_DATA TO PROCESS_

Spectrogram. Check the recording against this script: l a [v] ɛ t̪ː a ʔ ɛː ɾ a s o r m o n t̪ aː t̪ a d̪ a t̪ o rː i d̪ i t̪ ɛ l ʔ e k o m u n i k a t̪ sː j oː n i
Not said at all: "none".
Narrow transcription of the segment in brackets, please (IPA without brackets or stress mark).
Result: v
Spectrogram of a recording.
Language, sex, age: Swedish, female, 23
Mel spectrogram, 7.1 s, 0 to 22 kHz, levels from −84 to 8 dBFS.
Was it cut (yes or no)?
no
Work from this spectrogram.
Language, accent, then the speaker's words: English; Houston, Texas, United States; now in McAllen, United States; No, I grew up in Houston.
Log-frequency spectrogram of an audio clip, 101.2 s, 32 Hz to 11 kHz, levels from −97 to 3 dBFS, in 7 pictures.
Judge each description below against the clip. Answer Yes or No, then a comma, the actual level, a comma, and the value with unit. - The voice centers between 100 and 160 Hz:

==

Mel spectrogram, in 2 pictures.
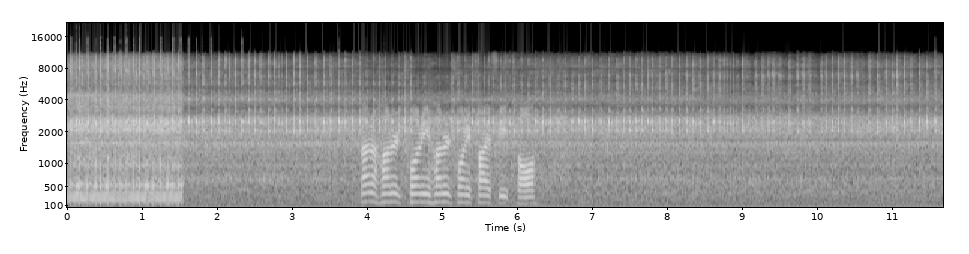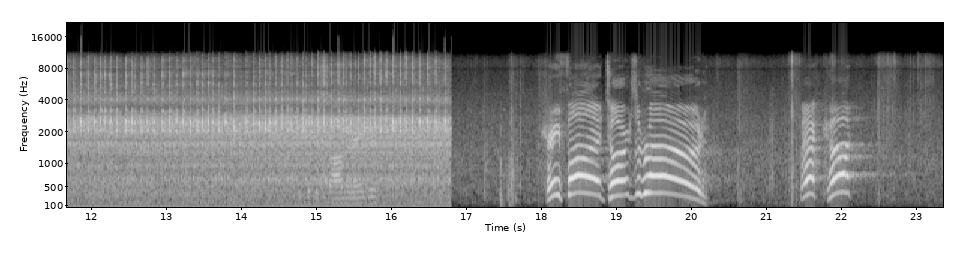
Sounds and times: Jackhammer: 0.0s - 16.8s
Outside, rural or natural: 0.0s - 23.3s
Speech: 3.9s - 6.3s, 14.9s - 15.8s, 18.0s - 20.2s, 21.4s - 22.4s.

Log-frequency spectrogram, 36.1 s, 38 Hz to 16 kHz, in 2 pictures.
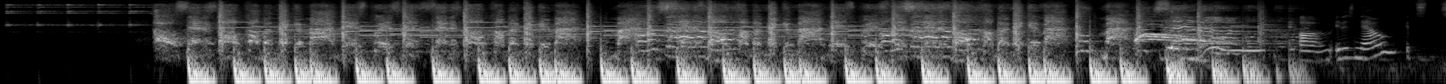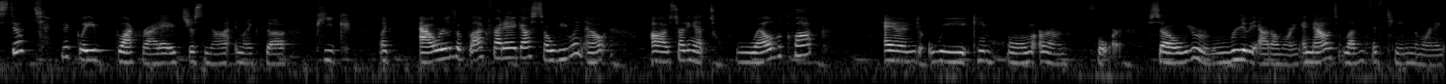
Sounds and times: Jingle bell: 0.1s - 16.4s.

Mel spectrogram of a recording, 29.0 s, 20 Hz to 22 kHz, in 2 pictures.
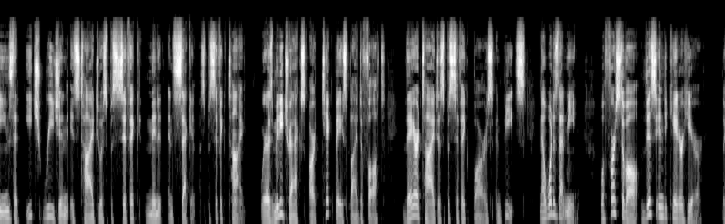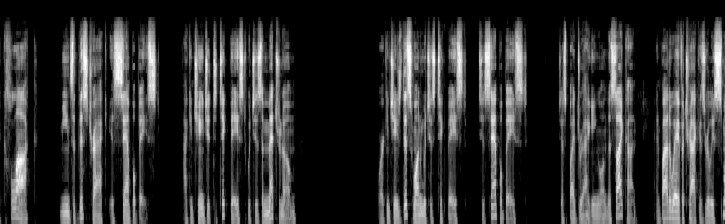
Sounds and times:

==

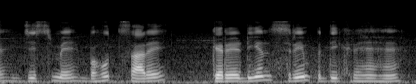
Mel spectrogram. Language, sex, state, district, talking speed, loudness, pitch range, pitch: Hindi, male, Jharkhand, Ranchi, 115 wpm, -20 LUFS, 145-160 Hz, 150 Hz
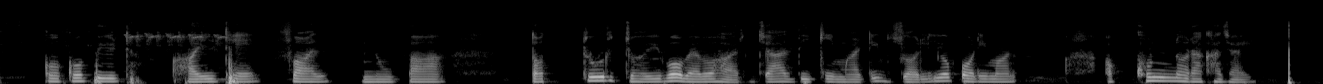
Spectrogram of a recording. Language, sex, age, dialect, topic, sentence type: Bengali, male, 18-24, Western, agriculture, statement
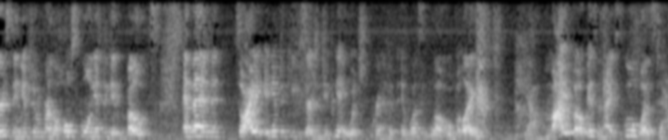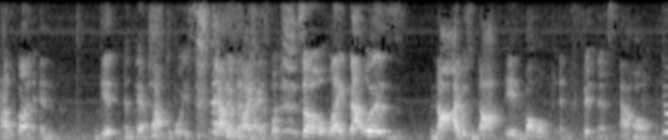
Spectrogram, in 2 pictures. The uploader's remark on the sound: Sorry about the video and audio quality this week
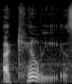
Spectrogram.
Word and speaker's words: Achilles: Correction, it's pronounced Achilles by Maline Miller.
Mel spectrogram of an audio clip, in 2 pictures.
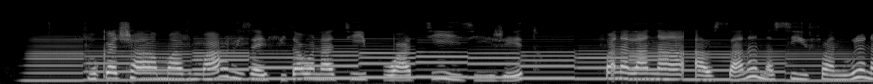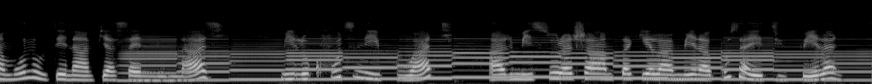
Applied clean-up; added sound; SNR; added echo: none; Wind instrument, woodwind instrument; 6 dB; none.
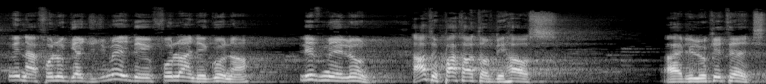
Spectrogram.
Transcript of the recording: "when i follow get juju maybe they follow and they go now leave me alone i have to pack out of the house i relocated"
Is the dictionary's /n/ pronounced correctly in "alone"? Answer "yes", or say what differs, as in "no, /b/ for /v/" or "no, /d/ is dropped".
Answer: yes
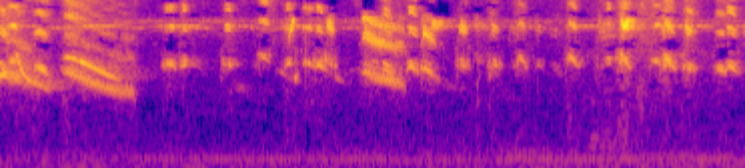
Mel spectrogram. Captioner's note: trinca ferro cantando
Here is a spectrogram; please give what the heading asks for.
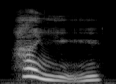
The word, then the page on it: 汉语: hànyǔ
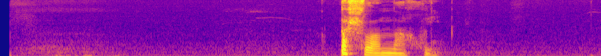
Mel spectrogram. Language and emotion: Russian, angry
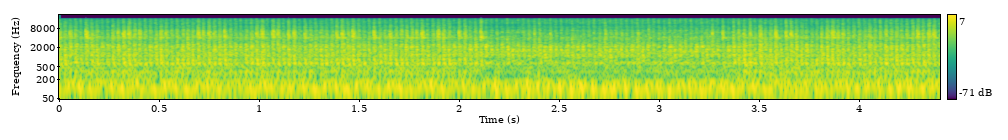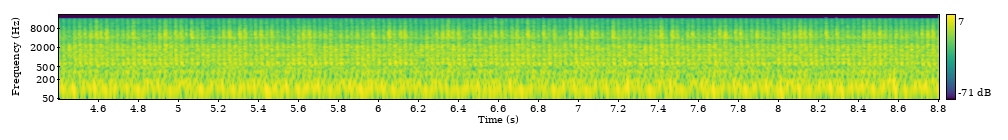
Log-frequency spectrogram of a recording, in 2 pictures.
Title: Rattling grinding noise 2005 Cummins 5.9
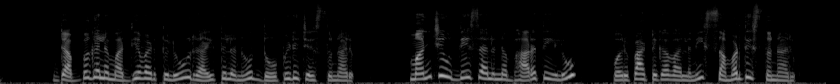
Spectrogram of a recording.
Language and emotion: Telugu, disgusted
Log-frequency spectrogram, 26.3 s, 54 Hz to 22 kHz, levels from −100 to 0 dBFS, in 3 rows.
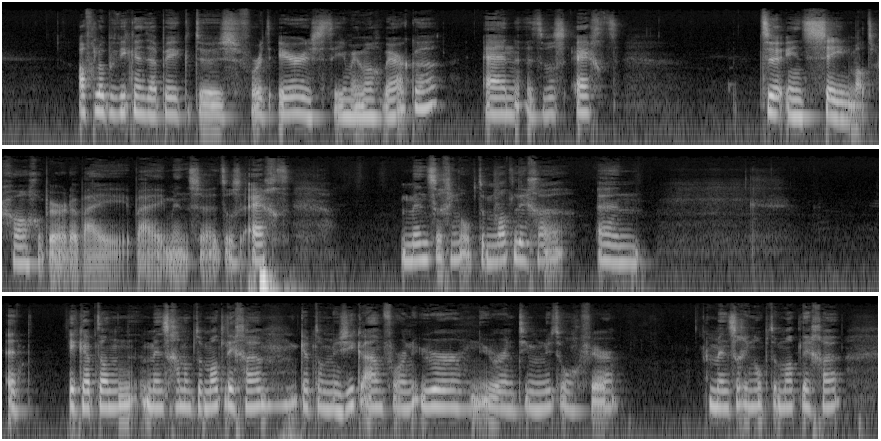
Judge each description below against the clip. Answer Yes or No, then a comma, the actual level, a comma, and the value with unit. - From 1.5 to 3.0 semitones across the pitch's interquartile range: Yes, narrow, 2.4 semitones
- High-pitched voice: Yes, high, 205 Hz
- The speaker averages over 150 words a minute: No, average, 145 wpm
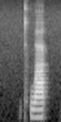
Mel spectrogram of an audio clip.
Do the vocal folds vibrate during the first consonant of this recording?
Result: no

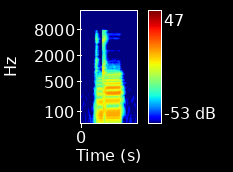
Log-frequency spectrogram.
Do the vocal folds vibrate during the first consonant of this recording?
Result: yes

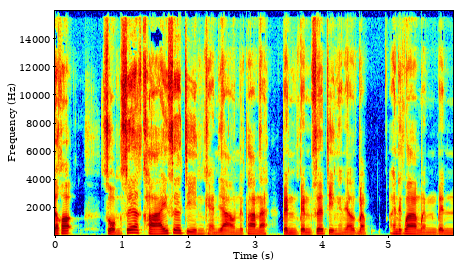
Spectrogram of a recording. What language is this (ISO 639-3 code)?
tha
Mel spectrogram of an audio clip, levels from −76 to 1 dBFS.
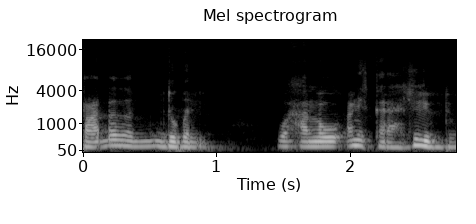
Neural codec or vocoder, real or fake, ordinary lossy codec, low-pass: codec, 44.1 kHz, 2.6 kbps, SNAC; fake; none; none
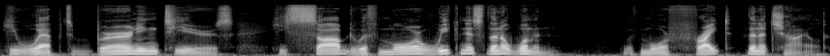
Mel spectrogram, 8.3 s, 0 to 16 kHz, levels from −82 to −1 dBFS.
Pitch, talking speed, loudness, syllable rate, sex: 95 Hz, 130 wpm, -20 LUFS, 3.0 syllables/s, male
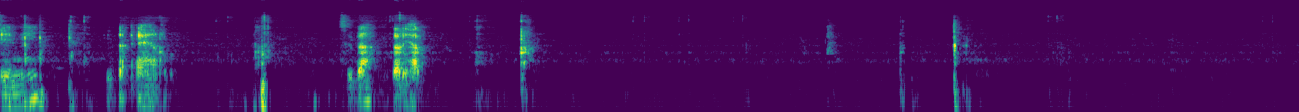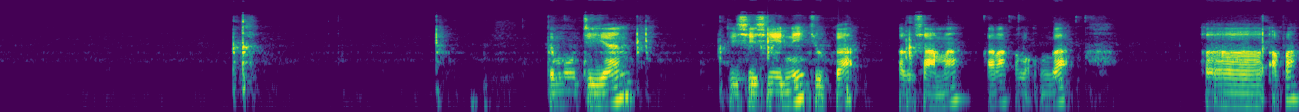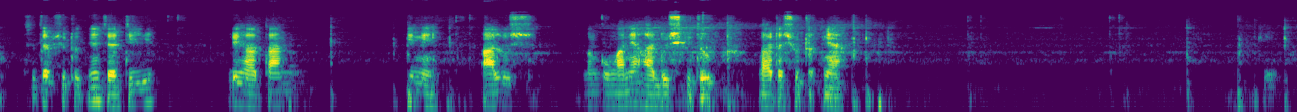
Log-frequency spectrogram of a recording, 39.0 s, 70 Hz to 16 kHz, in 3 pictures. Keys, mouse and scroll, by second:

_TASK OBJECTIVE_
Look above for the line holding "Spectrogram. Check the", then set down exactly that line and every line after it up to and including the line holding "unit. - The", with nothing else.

_RESPONSE AREA_
Spectrogram. Check the recording against this script: l a [v] ɛ t̪ː a ʔ ɛː ɾ a s o r m o n t̪ aː t̪ a d̪ a t̪ o rː i d̪ i t̪ ɛ l ʔ e k o m u n i k a t̪ sː j oː n i
Not said at all: "none".
Narrow transcription of the segment in brackets, please (IPA without brackets or stress mark).
Result: v
Spectrogram of a recording.
Language, sex, age: Swedish, female, 23
Mel spectrogram, 7.1 s, 0 to 22 kHz, levels from −84 to 8 dBFS.
Was it cut (yes or no)?
no
Work from this spectrogram.
Language, accent, then the speaker's words: English; Houston, Texas, United States; now in McAllen, United States; No, I grew up in Houston.
Log-frequency spectrogram of an audio clip, 101.2 s, 32 Hz to 11 kHz, levels from −97 to 3 dBFS, in 7 pictures.
Judge each description below against the clip. Answer Yes or No, then a comma, the actual level, a comma, and the value with unit. - The voice centers between 100 and 160 Hz:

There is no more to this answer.